*TASK INSTRUCTIONS*.
Repeat the listing that follows exactly. Pictures are not part of the copy.

= Beginning of Section =

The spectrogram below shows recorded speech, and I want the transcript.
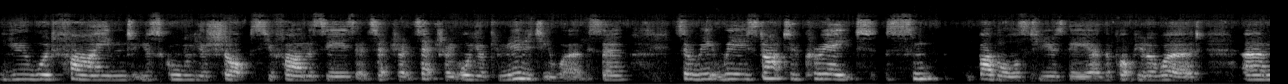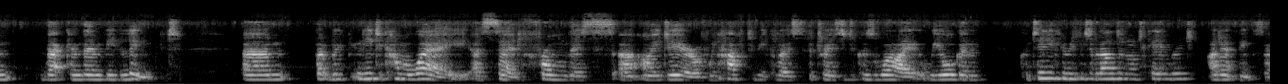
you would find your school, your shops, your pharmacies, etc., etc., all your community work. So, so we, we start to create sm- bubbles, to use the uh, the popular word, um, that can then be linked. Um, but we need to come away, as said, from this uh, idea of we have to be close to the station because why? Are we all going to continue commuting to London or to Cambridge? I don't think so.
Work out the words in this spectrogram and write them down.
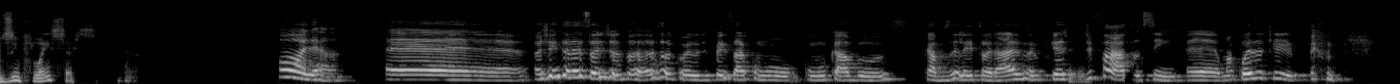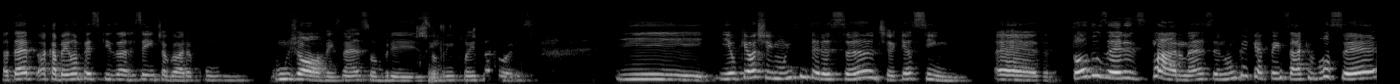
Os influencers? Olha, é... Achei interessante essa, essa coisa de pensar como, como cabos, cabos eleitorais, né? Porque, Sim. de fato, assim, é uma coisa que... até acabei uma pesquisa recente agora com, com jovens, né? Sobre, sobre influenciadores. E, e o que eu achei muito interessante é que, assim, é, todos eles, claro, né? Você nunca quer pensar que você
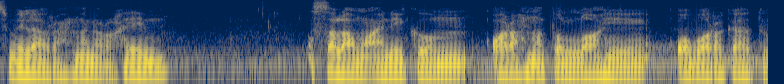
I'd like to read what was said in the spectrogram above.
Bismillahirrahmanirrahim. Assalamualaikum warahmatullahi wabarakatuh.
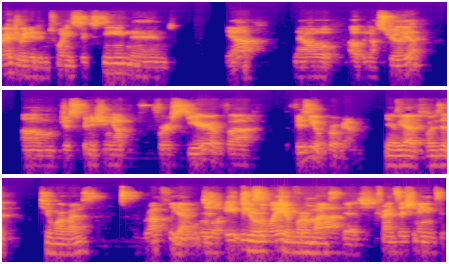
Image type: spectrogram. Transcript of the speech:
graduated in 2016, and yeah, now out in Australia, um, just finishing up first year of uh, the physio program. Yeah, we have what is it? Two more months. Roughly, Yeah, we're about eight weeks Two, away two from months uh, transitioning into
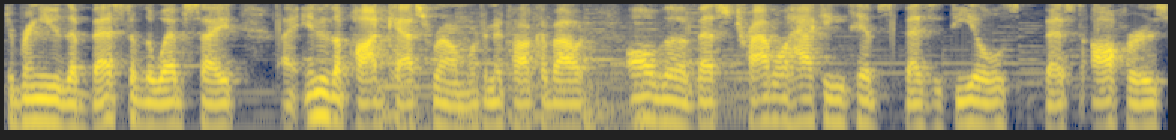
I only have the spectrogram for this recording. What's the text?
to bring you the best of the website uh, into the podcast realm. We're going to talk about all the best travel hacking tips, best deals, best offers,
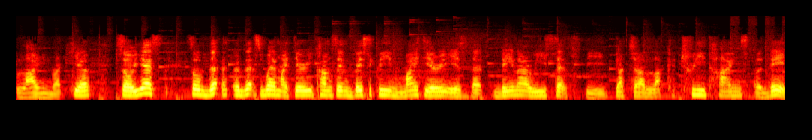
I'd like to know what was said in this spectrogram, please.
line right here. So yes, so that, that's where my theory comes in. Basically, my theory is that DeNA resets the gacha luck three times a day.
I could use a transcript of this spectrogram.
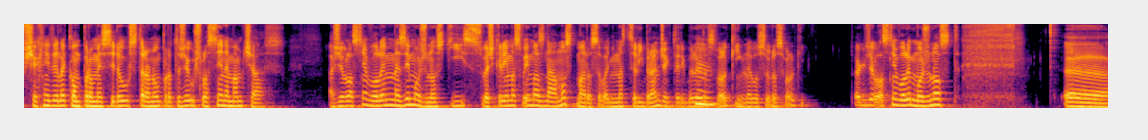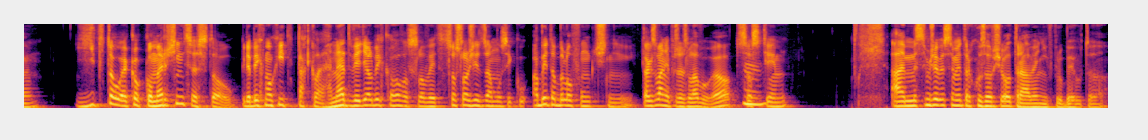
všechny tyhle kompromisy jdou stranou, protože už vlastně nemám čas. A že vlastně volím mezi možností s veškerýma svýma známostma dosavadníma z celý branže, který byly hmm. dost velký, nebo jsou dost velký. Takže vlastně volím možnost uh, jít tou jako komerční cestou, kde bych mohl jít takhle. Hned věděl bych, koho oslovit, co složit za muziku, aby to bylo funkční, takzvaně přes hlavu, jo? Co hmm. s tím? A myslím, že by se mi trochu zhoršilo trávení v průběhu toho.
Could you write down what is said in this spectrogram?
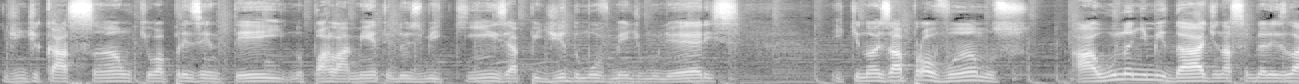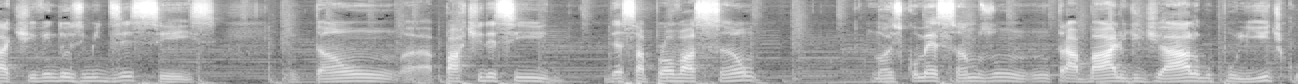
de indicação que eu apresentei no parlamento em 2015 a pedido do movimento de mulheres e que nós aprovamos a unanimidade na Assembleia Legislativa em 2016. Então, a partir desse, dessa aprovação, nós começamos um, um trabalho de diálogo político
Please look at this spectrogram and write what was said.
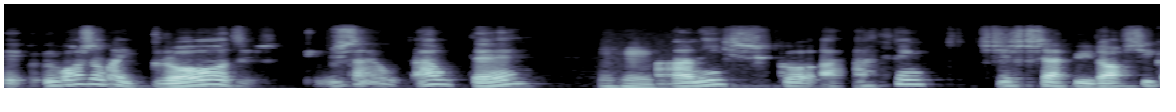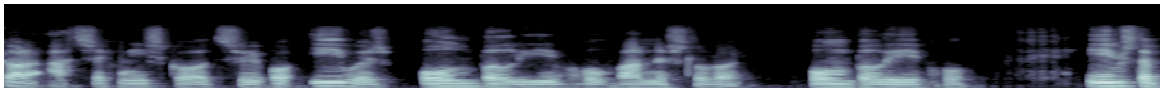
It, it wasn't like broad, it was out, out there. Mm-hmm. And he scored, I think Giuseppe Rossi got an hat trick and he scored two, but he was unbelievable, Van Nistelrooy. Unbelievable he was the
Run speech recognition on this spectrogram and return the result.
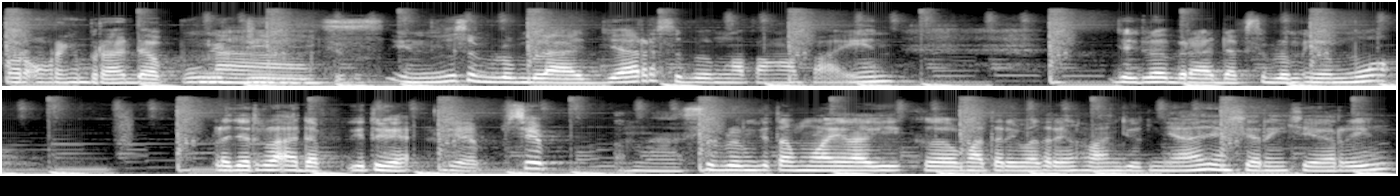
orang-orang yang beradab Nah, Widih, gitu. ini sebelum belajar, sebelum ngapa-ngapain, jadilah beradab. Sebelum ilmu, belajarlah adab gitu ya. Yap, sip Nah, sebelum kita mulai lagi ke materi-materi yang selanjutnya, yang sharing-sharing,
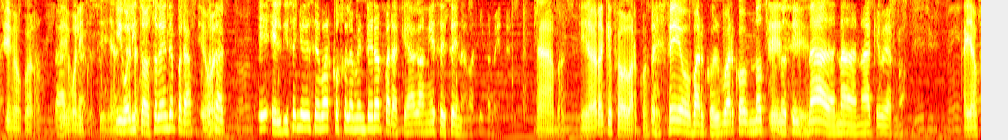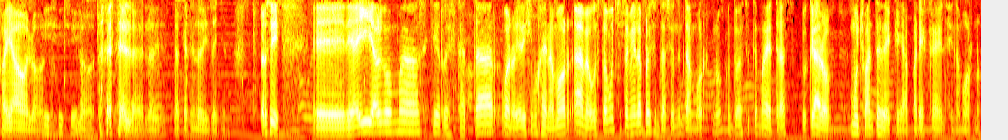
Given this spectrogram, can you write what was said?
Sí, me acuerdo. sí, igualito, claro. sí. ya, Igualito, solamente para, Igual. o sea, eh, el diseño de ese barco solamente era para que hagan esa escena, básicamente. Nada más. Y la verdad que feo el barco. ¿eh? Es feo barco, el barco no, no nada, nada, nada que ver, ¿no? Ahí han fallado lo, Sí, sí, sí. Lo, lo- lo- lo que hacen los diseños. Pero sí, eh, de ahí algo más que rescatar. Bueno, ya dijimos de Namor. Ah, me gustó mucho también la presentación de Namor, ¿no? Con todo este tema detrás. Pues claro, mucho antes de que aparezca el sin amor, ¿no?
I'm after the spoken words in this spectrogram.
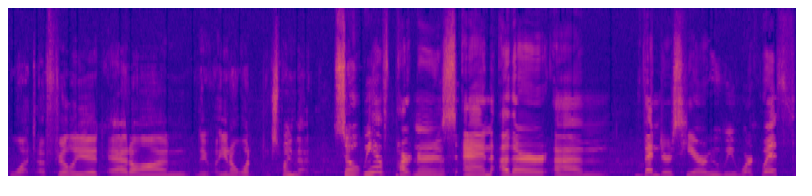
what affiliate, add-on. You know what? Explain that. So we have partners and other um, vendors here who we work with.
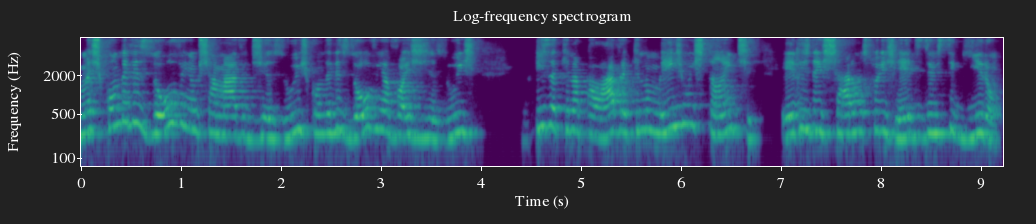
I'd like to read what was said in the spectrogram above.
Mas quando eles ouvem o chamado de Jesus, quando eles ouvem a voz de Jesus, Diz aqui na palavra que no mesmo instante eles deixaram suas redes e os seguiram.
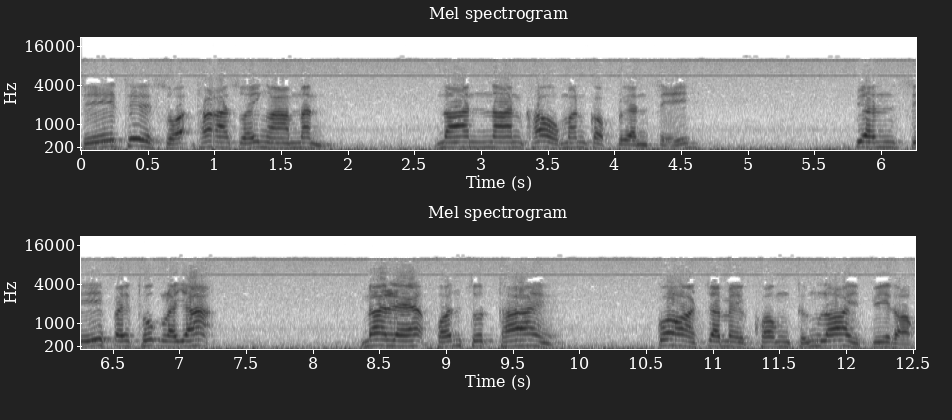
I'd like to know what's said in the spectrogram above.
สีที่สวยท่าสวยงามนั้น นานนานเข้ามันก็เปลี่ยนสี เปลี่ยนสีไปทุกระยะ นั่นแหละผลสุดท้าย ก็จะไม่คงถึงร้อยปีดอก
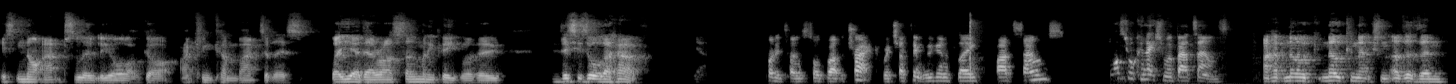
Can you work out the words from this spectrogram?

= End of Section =

*SOLVED EXERCISE*.
The spectrogram below shows recorded speech, and I want the transcript.
you would find your school, your shops, your pharmacies, etc., etc., all your community work. So, so we, we start to create sm- bubbles, to use the uh, the popular word, um, that can then be linked. Um, but we need to come away, as said, from this uh, idea of we have to be close to the station because why? Are we all going to continue commuting to London or to Cambridge? I don't think so.
Work out the words in this spectrogram and write them down.
Os influencers? Olha, é... Achei interessante essa, essa coisa de pensar como, como cabos, cabos eleitorais, né? Porque, Sim. de fato, assim, é uma coisa que... até acabei uma pesquisa recente agora com, com jovens, né? Sobre, sobre influenciadores. E, e o que eu achei muito interessante é que, assim, é, todos eles, claro, né? Você nunca quer pensar que você
I'd like to read what was said in the spectrogram above.
Bismillahirrahmanirrahim. Assalamualaikum warahmatullahi wabarakatuh.
Image type: spectrogram. Transcript of the speech:
graduated in 2016, and yeah, now out in Australia, um, just finishing up first year of uh, the physio program. Yeah, we have what is it? Two more months. Roughly, Yeah, we're about eight weeks Two, away two from months uh, transitioning into
I only have the spectrogram for this recording. What's the text?
to bring you the best of the website uh, into the podcast realm. We're going to talk about all the best travel hacking tips, best deals, best offers,
I'd like to know what was said in this spectrogram, please.
line right here. So yes, so that, that's where my theory comes in. Basically, my theory is that DeNA resets the gacha luck three times a day.
I could use a transcript of this spectrogram.
všechny tyhle kompromisy jdou stranou, protože už vlastně nemám čas. A že vlastně volím mezi možností s veškerýma svýma známostma dosavadníma z celý branže, který byly hmm. dost velký, nebo jsou dost velký. Takže vlastně volím možnost uh, jít tou jako komerční cestou, kde bych mohl jít takhle. Hned věděl bych, koho oslovit, co složit za muziku, aby to bylo funkční, takzvaně přes hlavu, jo? Co hmm. s tím? A myslím, že by se mi trochu zhoršilo trávení v průběhu toho.
Could you write down what is said in this spectrogram?
de indicação que eu apresentei no parlamento em 2015 a pedido do movimento de mulheres e que nós aprovamos a unanimidade na Assembleia Legislativa em 2016. Então, a partir desse, dessa aprovação, nós começamos um, um trabalho de diálogo político
Please look at this spectrogram and write what was said.
It, it wasn't like broad, it was out, out there. Mm-hmm. And he scored, I think Giuseppe Rossi got an hat trick and he scored two, but he was unbelievable, Van Nistelrooy. Unbelievable he was the
Run speech recognition on this spectrogram and return the result.
orang-orang yang beradab Nah, Widih, gitu. ini sebelum belajar, sebelum ngapa-ngapain, jadilah beradab. Sebelum ilmu, belajarlah adab gitu ya. Yap, sip Nah, sebelum kita mulai lagi ke materi-materi yang selanjutnya, yang sharing-sharing,
Given this spectrogram, can you write what was said?
Sí, me acuerdo. sí, igualito, claro. sí. ya, Igualito, solamente para, Igual. o sea, eh, el diseño de ese barco solamente era para que hagan esa escena, básicamente. Nada más. Y la verdad que feo el barco. ¿eh? Es feo barco, el barco no, no nada, nada, nada que ver, ¿no? Ahí han fallado lo, Sí, sí, sí. Lo, lo- lo- lo que hacen los diseños. Pero sí, eh, de ahí algo más que rescatar. Bueno, ya dijimos de Namor. Ah, me gustó mucho también la presentación de Namor, ¿no? Con todo este tema detrás. Pues claro, mucho antes de que aparezca el sin amor, ¿no?
I'm after the spoken words in this spectrogram.
what affiliate, add-on. You know what? Explain that. So we have partners and other um, vendors here who we work with.
I'd like to read what was said in the spectrogram above.
Mas quando eles ouvem o chamado de Jesus, quando eles ouvem a voz de Jesus, Diz aqui na palavra que no mesmo instante eles deixaram suas redes e os seguiram.
I'd like to know what's said in the spectrogram above.
สีที่สวยท่าสวยงามนั้น นานนานเข้ามันก็เปลี่ยนสี เปลี่ยนสีไปทุกระยะ นั่นแหละผลสุดท้าย ก็จะไม่คงถึงร้อยปีดอก
Can you work out the words from this spectrogram?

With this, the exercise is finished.